(Stored data entries)
┌────────

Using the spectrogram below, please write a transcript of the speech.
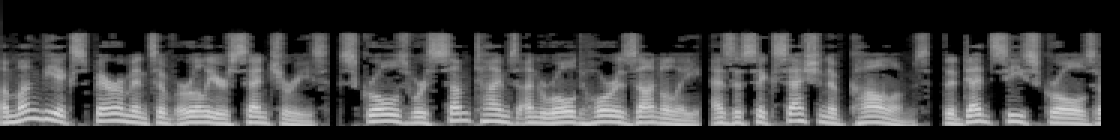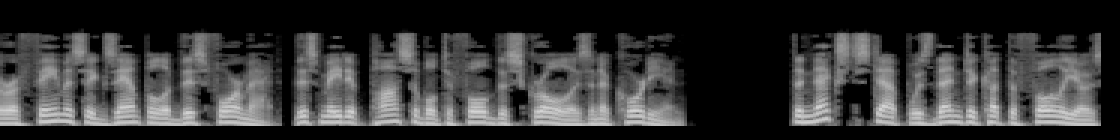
Among the experiments of earlier centuries, scrolls were sometimes unrolled horizontally, as a succession of columns. The Dead Sea Scrolls are a famous example of this format, this made it possible to fold the scroll as an accordion. The next step was then to cut the folios,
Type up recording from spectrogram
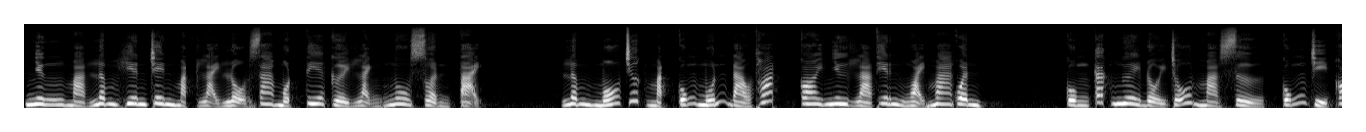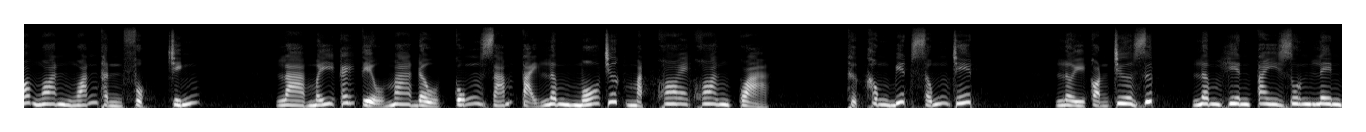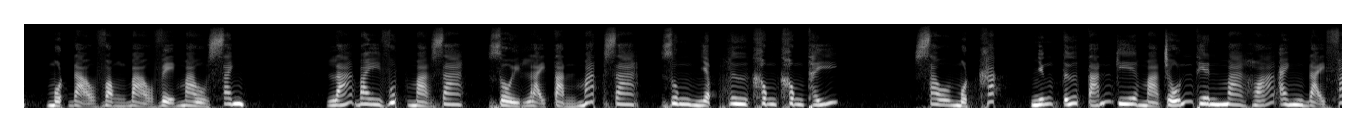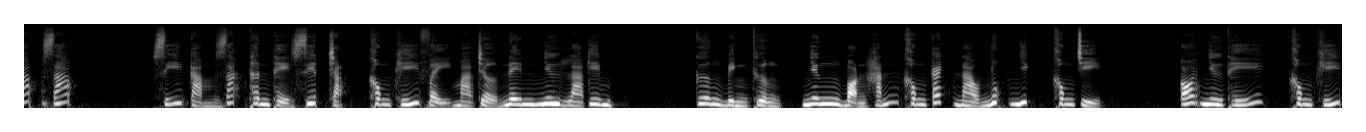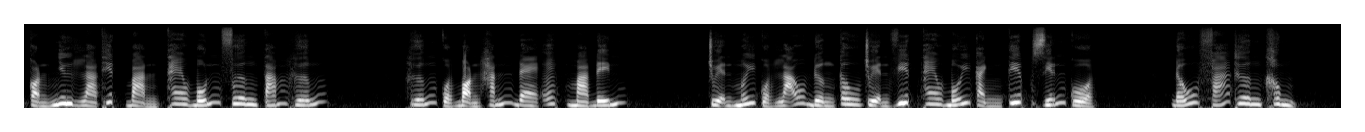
Nhưng mà Lâm Hiên trên mặt lại lộ ra một tia cười lạnh ngu xuẩn tại. Lâm mố trước mặt cũng muốn đào thoát, coi như là thiên ngoại ma quân. Cùng các ngươi đổi chỗ mà xử, cũng chỉ có ngoan ngoãn thần phục chính. Là mấy cái tiểu ma đầu cũng dám tại lâm mố trước mặt khoe khoang quả. Thực không biết sống chết. Lời còn chưa dứt, Lâm Hiên tay run lên, một đảo vòng bảo vệ màu xanh. Lá bay vút mà ra, rồi lại tản mát ra, dung nhập hư không không thấy. Sau một khắc, những tứ tán kia mà trốn thiên ma hóa anh đại pháp giáp. Sĩ cảm giác thân thể siết chặt, không khí vậy mà trở nên như là kim. Cương bình thường, nhưng bọn hắn không cách nào nhúc nhích, không chỉ. Có như thế, không khí còn như là thiết bản theo bốn phương tám hướng. Hướng của bọn hắn đè ép mà đến. Chuyện mới của lão đường câu chuyện viết theo bối cảnh tiếp diễn của đấu phá thương không.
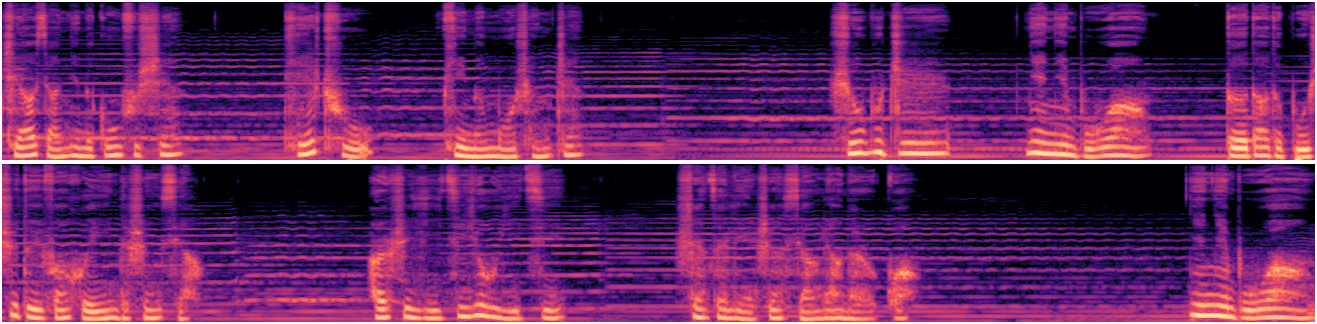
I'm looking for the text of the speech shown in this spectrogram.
只要想念的功夫深，铁杵必能磨成针。殊不知，念念不忘，得到的不是对方回应的声响，而是一记又一记。扇在脸上响亮的耳光，念念不忘，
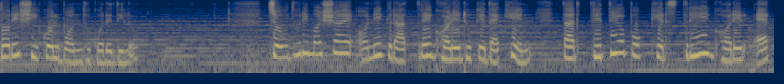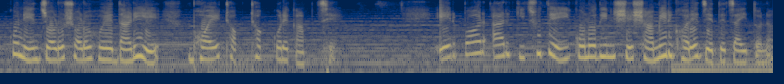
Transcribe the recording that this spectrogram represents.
দোরে শিকল বন্ধ করে দিল। চৌধুরী মশাই অনেক রাত্রে ঘরে ঢুকে দেখেন, তার তৃতীয় পক্ষের স্ত্রী ঘরের এক কোণে জড়সড় হয়ে দাঁড়িয়ে ভয়ে ঠকঠক করে কাঁপছে। এরপর আর কিছুতেই কোনোদিন সে স্বামীর ঘরে যেতে চাইতো না।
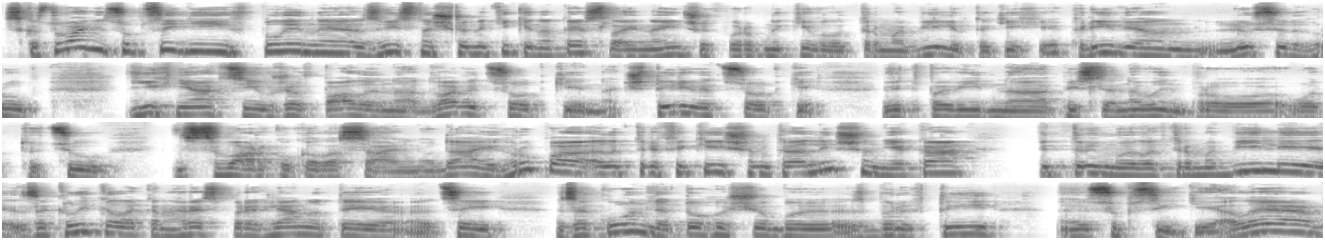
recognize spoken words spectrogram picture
Скасування субсидій вплине, звісно, що не тільки на Тесла, а й на інших виробників електромобілів, таких як Rivian, Lucid Group. Їхні акції вже впали на 2%, на 4%, відповідно, після новин про от цю сварку колосальну. Да? І група Electrification Coalition, яка підтримує електромобілі, закликала Конгрес переглянути цей закон для того, щоб зберегти субсидії. Але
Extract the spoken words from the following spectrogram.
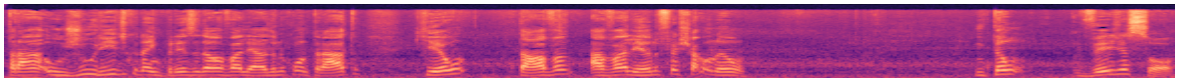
para o jurídico da empresa dar uma avaliada no contrato que eu estava avaliando fechar ou não. Então, veja só.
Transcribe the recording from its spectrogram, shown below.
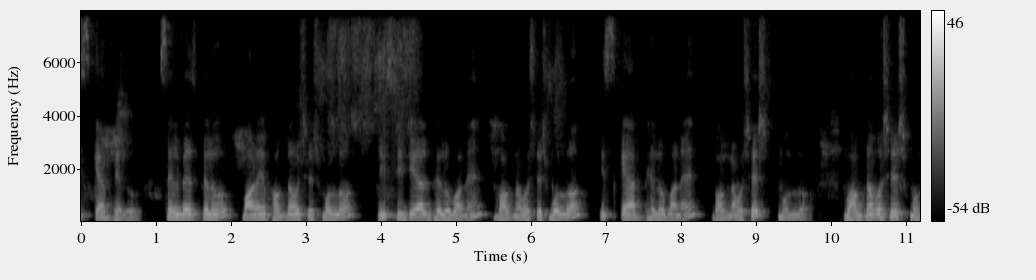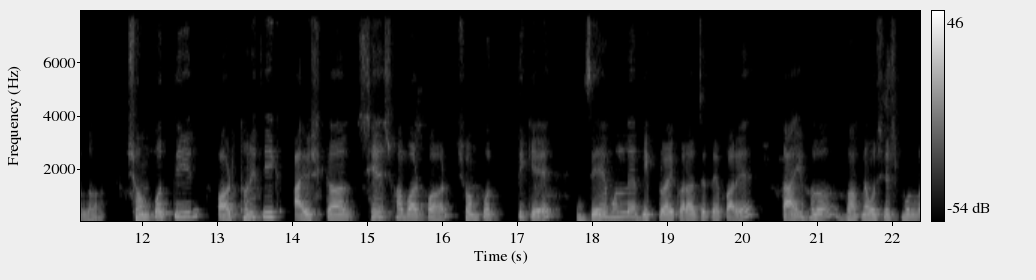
scrap value. Salvage value মানে ভগ্নাবশেষ মূল্য, রিসিডিয়াল ভ্যালু মানে ভগ্নাবশেষ মূল্য স্ক্যাপ ভ্যালু মানে ভগ্নাবশেষ মূল্য। ভগ্নাবশেষ মূল্য। সম্পত্তির অর্থনৈতিক আয়ুষ্কাল শেষ হবার পর সম্পত্তিকে যে মূল্যে বিক্রয় করা যেতে পারে তাই হলো ভগ্নাবশেষ মূল্য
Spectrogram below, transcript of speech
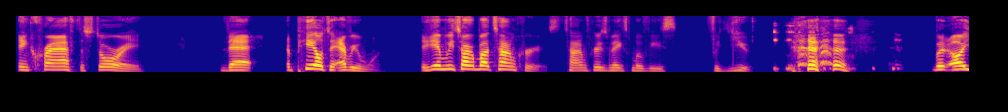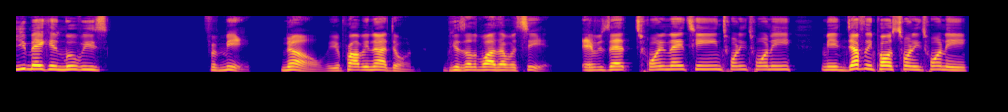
and craft the story that appeal to everyone? Again, we talk about Tom Cruise. Tom Cruise makes movies for you. but are you making movies for me? No, you're probably not doing it because otherwise I would see it. It was that 2019, 2020, I mean, definitely post 2020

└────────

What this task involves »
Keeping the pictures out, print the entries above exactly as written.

Output for this task »
Using the spectrogram below, please write a transcript of the speech.
Among the experiments of earlier centuries, scrolls were sometimes unrolled horizontally, as a succession of columns. The Dead Sea Scrolls are a famous example of this format, this made it possible to fold the scroll as an accordion. The next step was then to cut the folios,
Type up recording from spectrogram
Nhưng mà Lâm Hiên trên mặt lại lộ ra một tia cười lạnh ngu xuẩn tại. Lâm mố trước mặt cũng muốn đào thoát, coi như là thiên ngoại ma quân. Cùng các ngươi đổi chỗ mà xử, cũng chỉ có ngoan ngoãn thần phục chính. Là mấy cái tiểu ma đầu cũng dám tại lâm mố trước mặt khoe khoang quả. Thực không biết sống chết. Lời còn chưa dứt, Lâm Hiên tay run lên, một đảo vòng bảo vệ màu xanh. Lá bay vút mà ra, rồi lại tản mát ra, dung nhập hư không không thấy. Sau một khắc, những tứ tán kia mà trốn thiên ma hóa anh đại pháp giáp. Sĩ cảm giác thân thể siết chặt, không khí vậy mà trở nên như là kim. Cương bình thường, nhưng bọn hắn không cách nào nhúc nhích, không chỉ. Có như thế, không khí còn như là thiết bản theo bốn phương tám hướng. Hướng của bọn hắn đè ép mà đến. Chuyện mới của lão đường câu chuyện viết theo bối cảnh tiếp diễn của đấu phá thương không.
I'm looking for the text of the speech shown in this spectrogram.
只要想念的功夫深，铁杵必能磨成针。殊不知，念念不忘，得到的不是对方回应的声响，而是一记又一记。扇在脸上响亮的耳光，念念不忘，
Transcribe the recording that this spectrogram represents.
দোরে শিকল বন্ধ করে দিল। চৌধুরী মশাই অনেক রাত্রে ঘরে ঢুকে দেখেন, তার তৃতীয় পক্ষের স্ত্রী ঘরের এক কোণে জড়সড় হয়ে দাঁড়িয়ে ভয়ে ঠকঠক করে কাঁপছে। এরপর আর কিছুতেই কোনোদিন সে স্বামীর ঘরে যেতে চাইতো না।
recognize spoken words spectrogram picture
Скасування субсидій вплине, звісно, що не тільки на Тесла, а й на інших виробників електромобілів, таких як Rivian, Lucid Group. Їхні акції вже впали на 2%, на 4%, відповідно, після новин про от цю сварку колосальну. Да? І група Electrification Coalition, яка підтримує електромобілі, закликала Конгрес переглянути цей закон для того, щоб зберегти субсидії. Але
Extract the spoken words from the following spectrogram.
para o jurídico da empresa dar uma avaliada no contrato que eu estava avaliando fechar ou não. Então, veja só.
Transcribe the recording from its spectrogram, shown below.
scrap value. Salvage value মানে ভগ্নাবশেষ মূল্য, রিসিডিয়াল ভ্যালু মানে ভগ্নাবশেষ মূল্য স্ক্যাপ ভ্যালু মানে ভগ্নাবশেষ মূল্য। ভগ্নাবশেষ মূল্য। সম্পত্তির অর্থনৈতিক আয়ুষ্কাল শেষ হবার পর সম্পত্তিকে যে মূল্যে বিক্রয় করা যেতে পারে তাই হলো ভগ্নাবশেষ মূল্য
Spectrogram below, transcript of speech
and craft the story that appeal to everyone? Again, we talk about Tom Cruise. Tom Cruise makes movies for you. but are you making movies for me? No, you're probably not doing it because otherwise I would see it. It was that 2019, 2020, I mean, definitely post 2020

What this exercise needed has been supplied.